Two congressmen in the Florida delegation have teamed up to call for the National Institute of Standards and Technology (NIST) to create a data clearinghouse for composite building materials.
Last week, U.S. Rep. Daniel Webster, R-Fla., showcased his “NIST Creation of Composite Standards Act” which has U.S. Rep. Bill Posey, R-Fla., as a cosponsor. Other backers include U.S. Rep. Chellie Pingree, D-Maine, and U.S. Rep. Jerry McNerney, D-Calif.
Webster offered the rationale behind the proposal, pointing to the key role infrastructure plays in the Sunshine State.
“Infrastructure is critical to Florida’s economy, which is dependent on moving goods and people efficiency and effectively,” Webster said. “Composites can help reduce construction costs and timeline and decrease the overall lifecycle costs associated with maintenance and repair. This helps maximize the value of every infrastructure dollar. Allowing NIST to conduct this vital research and establish nationally accepted composite standards will permit contractors and businesses to make the best decision for Americans and our country.”
“Composite materials are currently used for everyday purposes such as constructing bridges, watercraft, airplanes, sea walls, buildings, and much more. Use of these materials allow us to build more resilient products that maintain a higher resistance to many of the environmental factors that deteriorate traditional building materials. This bill will provide the standards needed to guide future composite material projects. NIST presently defines composite materials as, ‘polymers strengthened with fibers or other additives,’” Webster’s office noted.
The bill was sent to the U.S. House Science, Space, and Technology Committee last week.
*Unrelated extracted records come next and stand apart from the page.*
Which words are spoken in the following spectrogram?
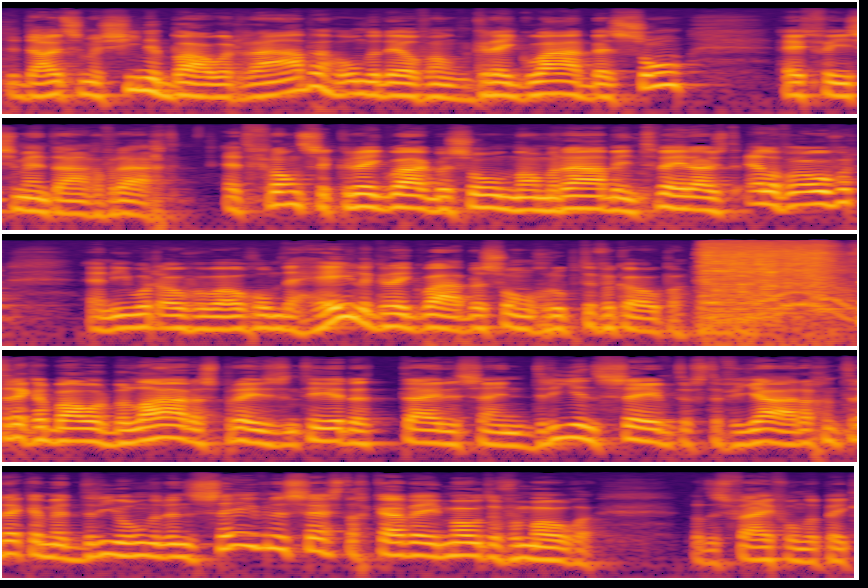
De Duitse machinebouwer Rabe, onderdeel van Grégoire Besson, heeft faillissement aangevraagd. Het Franse Grégoire Besson nam Rabe in 2011 over en nu wordt overwogen om de hele Grégoire Besson groep te verkopen. Trekkerbouwer Bellaris presenteerde tijdens zijn 73ste verjaardag een trekker met 367 kW motorvermogen. Dat is 500 pk.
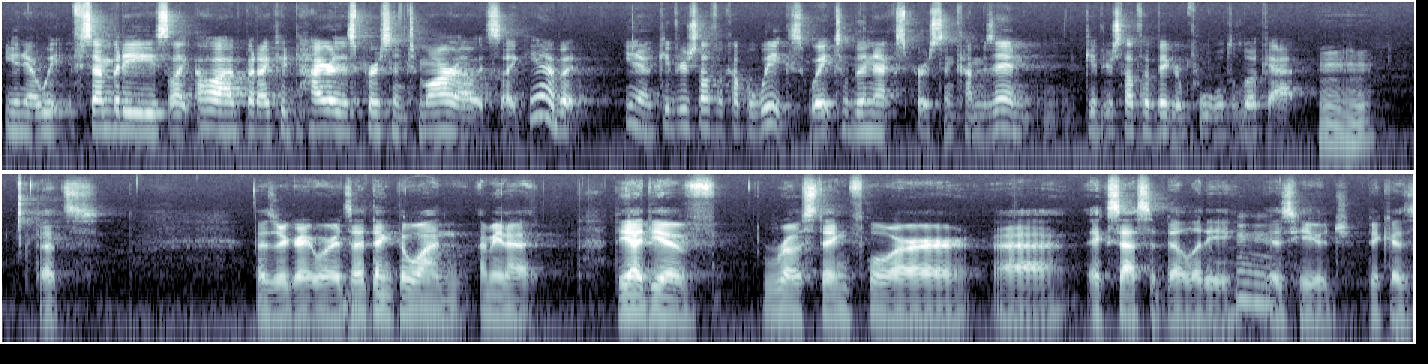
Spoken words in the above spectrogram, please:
You know if somebody's like oh but i could hire this person tomorrow it's like yeah but you know give yourself a couple weeks. Wait till the next person comes in. Give yourself a bigger pool to look at. Mm-hmm. that's those are great words. I think the one i mean uh, the idea of roasting floor uh, accessibility mm-hmm. is huge because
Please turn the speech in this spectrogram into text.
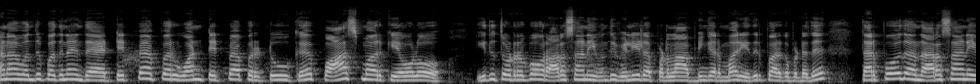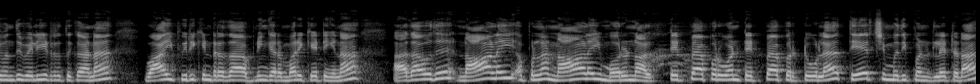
ஆனால் வந்து பார்த்தீங்கன்னா இந்த TET paper one TET paper டூவுக்கு பாஸ் மார்க் எவ்வளோ? இது தொடர்பாக ஒரு அரசாணை வந்து வெளியிடப்படலாம் அப்படிங்கிற மாதிரி எதிர்பார்க்கப்பட்டது. தற்போது அந்த அரசாணை வந்து வெளியிடுறதுக்கான வாய்ப்பு இருக்கின்றதா அப்படிங்கிற மாதிரி கேட்டிங்கன்னா அதாவது நாளை அப்படிலாம் நாளை மறுநாள் TET paper one TET paper டூவில் தேர்ச்சி மதிப்பெண் ரிலேட்டடாக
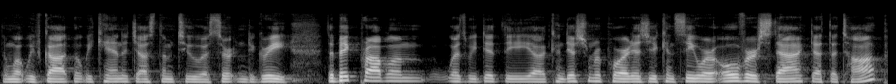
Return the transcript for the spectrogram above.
than what we've got, but we can adjust them to a certain degree. The big problem was we did the uh, condition report. As you can see, we're overstacked at the top.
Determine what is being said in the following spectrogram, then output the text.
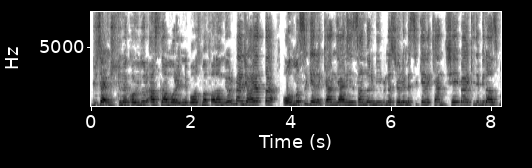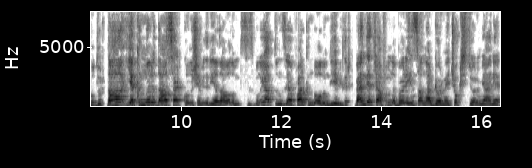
güzel üstüne koyulur asla moralini bozma falan diyorum. Bence hayatta olması gereken yani insanların birbirine söylemesi gereken şey belki de biraz budur. Daha yakınları daha sert konuşabilir ya da oğlum siz bunu yaptınız ya farkında olun diyebilir. Ben de etrafımda böyle insanlar görmeyi çok istiyorum yani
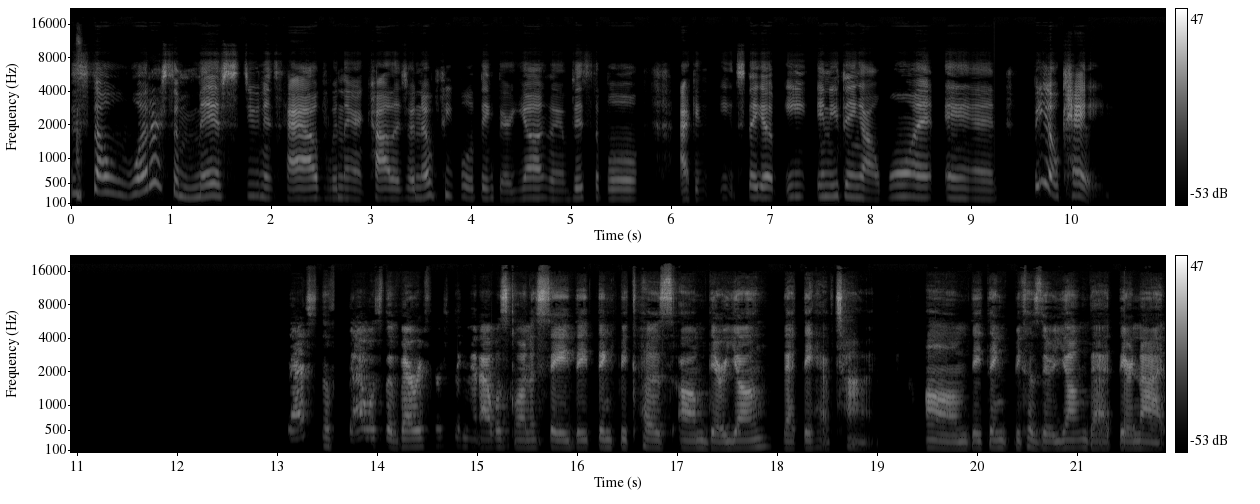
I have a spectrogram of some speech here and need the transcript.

So far, there is no companion measure over in the U.S. Senate.